Someone tell Stephen A. Smith it's a mistake to bow to the Twitter mob. Never do it.
Smith, the $12-million-a-year ESPN broadcaster, issued an apology yesterday for no good reason. Twitter pretended that Smith offended Asians when he pointed out that baseball star Shohei Ohtani isn't the ideal marketing face for Major League Baseball because his English is so poor that he speaks through an interpreter.
On his ESPN debate show, "First Take," Smith told co-host Max Kellerman this:
The fact that you got a foreign player that doesn't speak English, that needs an interpreter … believe it or not, I think contributes to harming the game in some degree when that's your box office appeal. It needs to be somebody like Bryce Harper, Mike Trout, those guys. And unfortunately, at this moment in time, that's not the case.
This is not a remotely new or controversial sentiment. Smith wasn't disparaging Ohtani. He was making a factual point about what's undermining the popularity of Major League Baseball in America.
Regretfully, I have experience when it comes to disparaging Asian professional athletes. Nearly a decade ago, at the peak of NBA player Jeremy Lin-sanity, I tweeted an inappropriate joke about Lin. I wrote and delivered a sincere apology for disparaging Lin and diminishing an important moment for Asian sports fans.
I have zero problem with admitting a mistake and apologizing when I've done something wrong. Smith didn't do anything wrong.
Only in these globalist times could someone interpret Smith's comments as harmful. Blue-check Twitter believes everything that comes out of a public figure's mouth must land perfectly at every location on the globe. Blue-check Twitter believes Smith's comments are an extension of Donald Trump's America First agenda.
That is Smith's crime. Prioritizing America above other countries and sharing a thought a Trump supporter might have.
I grew up in Indianapolis, Indiana, home of the former "greatest spectacle in racing," the Indy 500. In the late 1980s and throughout the 1990s, Indy cars lost traction and relevance to NASCAR because American racing fans preferred Dale Earnhardt and Jeff Gordon over Brazilian Emerson Fittipaldi and Dutchman Arie Luyendyk.
In fact, the argument over foreign dominance began raging in the 1970s. Eventually American open-wheel racing had a civil war. A band of revolutionary car owners seceded from USAC, the main governing body, and formed CART, a rebel rival. The war lasted for nearly 20 years before Indy Motor Speedway president Tony George ended the feud by starting the Indy Racing League.
Let me give you a more recent example from the sports world.
From 2006 to 2013, Brazilian Anderson Silva held the title of UFC middleweight champion. It's the longest title streak in UFC history. He defended his title 16 straight times. Silva is arguably the greatest mixed martial arts fighter of all time.
You know what other fighters and fans complained about during Silva's reign? He spoke through an interpreter most of the time. He preferred to do interviews in Portugese.

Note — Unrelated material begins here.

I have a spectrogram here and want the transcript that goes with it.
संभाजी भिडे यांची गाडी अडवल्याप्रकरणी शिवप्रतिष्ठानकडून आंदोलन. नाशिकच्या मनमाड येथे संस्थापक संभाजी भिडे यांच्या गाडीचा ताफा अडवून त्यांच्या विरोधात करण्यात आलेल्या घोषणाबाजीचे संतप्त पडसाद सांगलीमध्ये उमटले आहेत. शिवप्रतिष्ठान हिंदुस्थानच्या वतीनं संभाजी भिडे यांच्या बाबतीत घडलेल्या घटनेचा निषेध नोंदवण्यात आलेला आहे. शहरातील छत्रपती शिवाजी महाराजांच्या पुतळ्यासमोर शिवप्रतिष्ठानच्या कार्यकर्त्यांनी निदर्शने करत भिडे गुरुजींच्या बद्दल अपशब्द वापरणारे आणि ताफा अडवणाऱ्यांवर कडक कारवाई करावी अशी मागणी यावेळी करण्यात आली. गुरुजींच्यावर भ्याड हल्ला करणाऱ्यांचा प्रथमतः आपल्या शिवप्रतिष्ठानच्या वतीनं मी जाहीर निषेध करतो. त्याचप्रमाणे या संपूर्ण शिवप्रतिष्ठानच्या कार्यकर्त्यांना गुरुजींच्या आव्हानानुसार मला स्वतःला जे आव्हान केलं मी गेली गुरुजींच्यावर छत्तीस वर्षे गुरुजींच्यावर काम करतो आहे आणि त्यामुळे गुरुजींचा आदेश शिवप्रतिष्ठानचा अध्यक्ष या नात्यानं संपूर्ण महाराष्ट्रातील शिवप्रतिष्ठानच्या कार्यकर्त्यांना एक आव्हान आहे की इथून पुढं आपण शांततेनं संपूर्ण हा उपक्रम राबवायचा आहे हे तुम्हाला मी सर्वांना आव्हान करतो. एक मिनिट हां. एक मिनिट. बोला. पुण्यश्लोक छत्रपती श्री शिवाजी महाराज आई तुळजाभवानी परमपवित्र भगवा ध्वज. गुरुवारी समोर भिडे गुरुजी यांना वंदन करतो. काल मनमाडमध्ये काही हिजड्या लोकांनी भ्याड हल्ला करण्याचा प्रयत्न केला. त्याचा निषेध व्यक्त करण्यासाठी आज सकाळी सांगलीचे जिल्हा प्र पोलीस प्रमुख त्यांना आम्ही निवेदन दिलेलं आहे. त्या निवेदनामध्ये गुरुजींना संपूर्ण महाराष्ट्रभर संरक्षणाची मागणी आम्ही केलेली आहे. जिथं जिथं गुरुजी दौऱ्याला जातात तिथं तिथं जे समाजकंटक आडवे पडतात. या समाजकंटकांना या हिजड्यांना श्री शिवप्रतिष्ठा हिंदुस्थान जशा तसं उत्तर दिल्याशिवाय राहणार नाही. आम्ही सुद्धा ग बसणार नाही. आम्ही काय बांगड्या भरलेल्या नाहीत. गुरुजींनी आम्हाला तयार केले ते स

Silva isn't nearly as popular as Conor McGregor, Chuck Liddell, or Ronda Rousey.
Not speaking English hurts American popularity. I'm sure not speaking Japanese would undermine an American baseball player's popularity in Japan.
Stephen A. Smith is being targeted at ESPN. His salary is inflated and problematic. No matter how hard he works, no matter how many shows he fronts, his salary is a problem at ESPN because it dwarfs Maria Taylor's.

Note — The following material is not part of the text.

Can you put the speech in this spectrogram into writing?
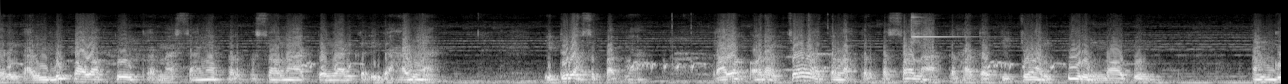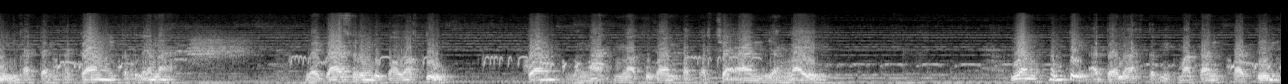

Right now, ESPN is Wakanda. A lot of people missed the point of the "Black Panther" movie and fictional Wakanda. T'Challa, the Black Panther, was nothing more than a puppet for the black women of Wakanda. Watch the movie again. At every turn, the Black Panther sought the advice, counsel, support, and approval of black women.
"Black Panther" is a celebration of the black matriarchy. Period.

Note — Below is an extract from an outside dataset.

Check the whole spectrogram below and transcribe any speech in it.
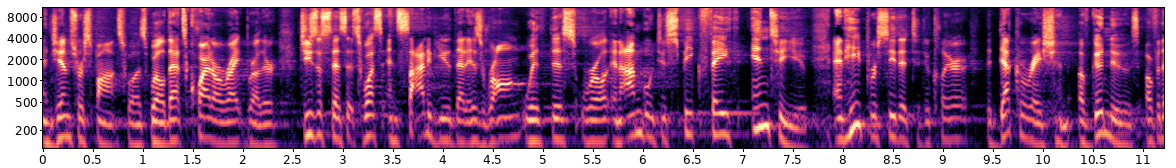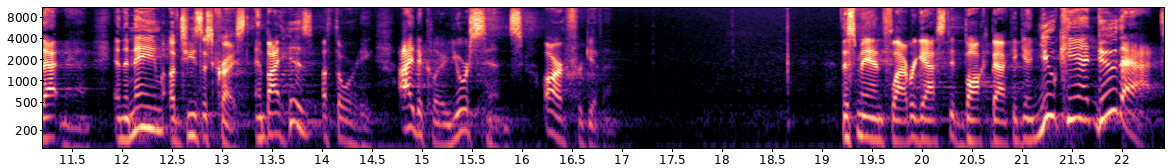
And Jim's response was, Well, that's quite all right, brother. Jesus says it's what's inside of you that is wrong with this world, and I'm going to speak faith into you. And he proceeded to declare the declaration of good news over that man in the name of Jesus Christ. And by his authority, I declare your sins are forgiven. This man, flabbergasted, balked back again. You can't do that.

ESPN is Wakanda. Maria Taylor wants to be the Black Panther. She sees herself as Stephen A.'s equal. She's not. So Stephen A. has to be cut down to Maria's size.
Black Twitter, the power source of the black matriarchy, is assisting Maria in her contract push and the devaluation of Smith.
Yesterday's Stephen A. controversy was a total rig job, orchestrated to create the impression that Smith is problematic. Smith should never have legitimized it with a written apology.
He even let his handlers convince him that his words had some loose connection to a spike in anti-Asian violence. Smith wrote:
"In this day and age, with all the violence being perpetrated against the Asian-American community, my comments — albeit unintentional — were clearly insensitive and regrettable."
Smith is from Hollis Queens, New York. Black bodies have been dropping in Hollis for 40 years. The violence perpetrated, tolerated, and celebrated within the black community is a country-wide pandemic.No one is apologizing for that. Never apologize to the Twitter mob.